5) Mindfulness Meditation: Try the Vipassana-style? (For a lot of people with anxiety, this stuff handles anxiety chop chop. Not sure about depression. Many of the modern psychotherapies for anxiety are actually based on it now.)

6) Therapy Workbooks: I got a lot of lift-off by using inexpensive workbooks like these, and these, and these, and these.

7) Moderate exercise: Because it is the single healthiest of the distractions one can use to yank oneself out of the paradigm for a while... and it can help to "massage" the brain so that it responds more quickly to psychotherapy.

8) Medications, but only if really needed to get one stabilized enough to do the previous seven things on this list: Find a board certified psychopharmacologist in your area by using the clinician locator on the Psychology Today website. Getting psych meds from a GP or primary care doc can be useless or even risky. Psych diagnoses, meds and med interactions are just too complex now for most GPs and primary care docs.

by not-moses   2017-08-19

Let's not go to prison for what someone else did.

I will presume you've read some of the books list at the end of this post for the lurkers.

If the following statement resonates for you, and you want to get out of this Matrix, reply to this message.

"If one was regularly ignored, abandoned, discounted, disclaimed, and rejected -- as well as invalidated, confused, betrayed, insulted, criticized, judged, blamed, embarrassed, humiliated, victimized, demonized, persecuted, picked on, dumped on, bullied, scapegoated, and/or otherwise abused -- by others upon whom they depended for survival in early life, AND/OR they are highly stressed by school, work, relationships or other chronic life challenges,...

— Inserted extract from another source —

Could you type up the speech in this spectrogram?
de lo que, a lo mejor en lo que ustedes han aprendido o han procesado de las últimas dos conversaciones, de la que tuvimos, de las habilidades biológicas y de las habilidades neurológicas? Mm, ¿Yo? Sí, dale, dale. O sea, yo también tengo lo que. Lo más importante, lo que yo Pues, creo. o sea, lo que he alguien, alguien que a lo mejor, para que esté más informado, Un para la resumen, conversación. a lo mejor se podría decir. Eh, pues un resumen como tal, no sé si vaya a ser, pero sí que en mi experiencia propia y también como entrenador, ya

they may have been in-struct-ed, in-doctrine-ated, programmed, conditioned, socialized and/or normalized to...

beliefs, values, ideals, principles, convictions, rules, codes, regulations and requirements about how we or they (or the world) should / must / ought / have to be...

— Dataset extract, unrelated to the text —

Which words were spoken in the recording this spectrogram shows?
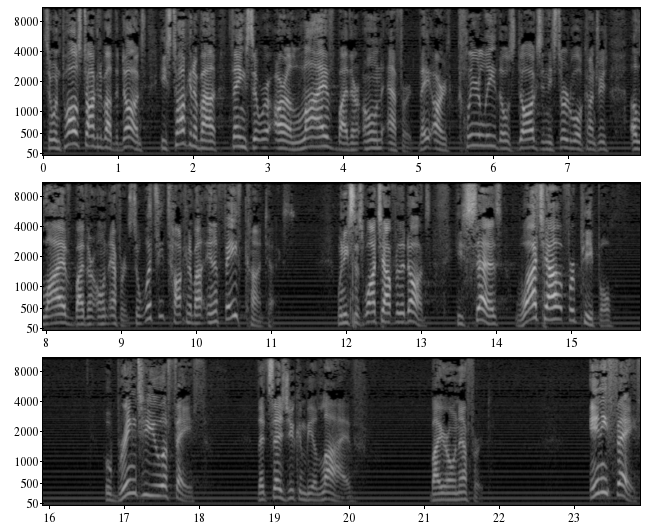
So when Paul's talking about the dogs, he's talking about things that were, are alive by their own effort. They are clearly those dogs in these third world countries alive by their own effort. So what's he talking about in a faith context? When he says, "Watch out for the dogs," he says, Watch out for people who bring to you a faith that says you can be alive by your own effort. Any faith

and then beat themselves up for not being that way."


Nina Brown's Children of the Self-Absorbed: A Grown-Up's Guide to Getting Over Narcissistic Parents

Eleanor Payson's The Wizard of Oz and other Narcissists: Coping with the One-Way Relationship in Work, Love, and Family

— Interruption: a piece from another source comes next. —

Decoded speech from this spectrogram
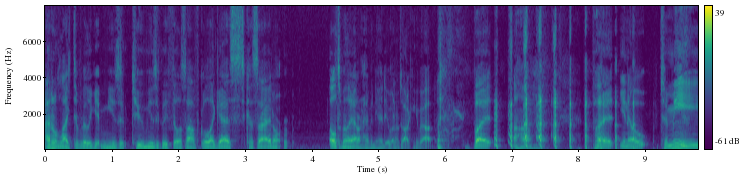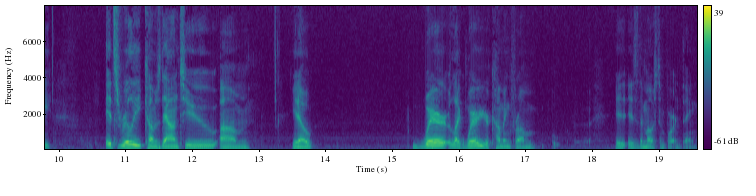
I don't like to really get music too musically philosophical, I guess, because I don't ultimately I don't have any idea what I'm talking about. but um, but you know, to me, it's really comes down to um, you know where like where you're coming from is, is the most important thing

Lindsay Gibson's Adult Children of Emotionally Immature Parents: How to Heal from Distant, Rejecting, or Self-Involved Parents

Elan Golomb's Trapped in the Mirror: Adult Children of Narcissists in the Struggle for Self

Susan Forward's Toxic Parents: Overcoming Their Hurtful Legacy and Reclaiming Your Life (a bit long in tooth now, but still useful) and Emotional Blackmail: When the People in Your Life Use Fear, Obligation, and Guilt to Manipulate You

Kimberlee Roth & Frieda Friedman's Surviving a Borderline Parent: How to Heal Your Childhood Wounds & Build Trust, Boundaries, and Self-Esteem

by not-moses   2017-08-19

If she is in her 50s and has a history of substance abuse, odd thinking and/or stress, she may be slipping into early onset dementia .

Of course, none of the above may apply and she may just be a character in one of these books:

Nina Brown's Children of the Self-Absorbed: A Grown-Up's Guide to Getting Over Narcissistic Parents

Eleanor Payson's The Wizard of Oz and other Narcissists: Coping with the One-Way Relationship in Work, Love, and Family

Lindsay Gibson's Adult Children of Emotionally Immature Parents: How to Heal from Distant, Rejecting, or Self-Involved Parents

Elan Golomb's Trapped in the Mirror: Adult Children of Narcissists in the Struggle for Self

Susan Forward's Toxic Parents: Overcoming Their Hurtful Legacy and Reclaiming Your Life (a bit long in tooth now, but still useful) and Emotional Blackmail: When the People in Your Life Use Fear, Obligation, and Guilt to Manipulate You

Kimberlee Roth & Frieda Friedman's Surviving a Borderline Parent: How to Heal Your Childhood Wounds & Build Trust, Boundaries, and Self-Esteem

You may get nowhere at all with her, but you will almost surely get better from reading and doing the exercises in them, and likewise with this particular set of tools.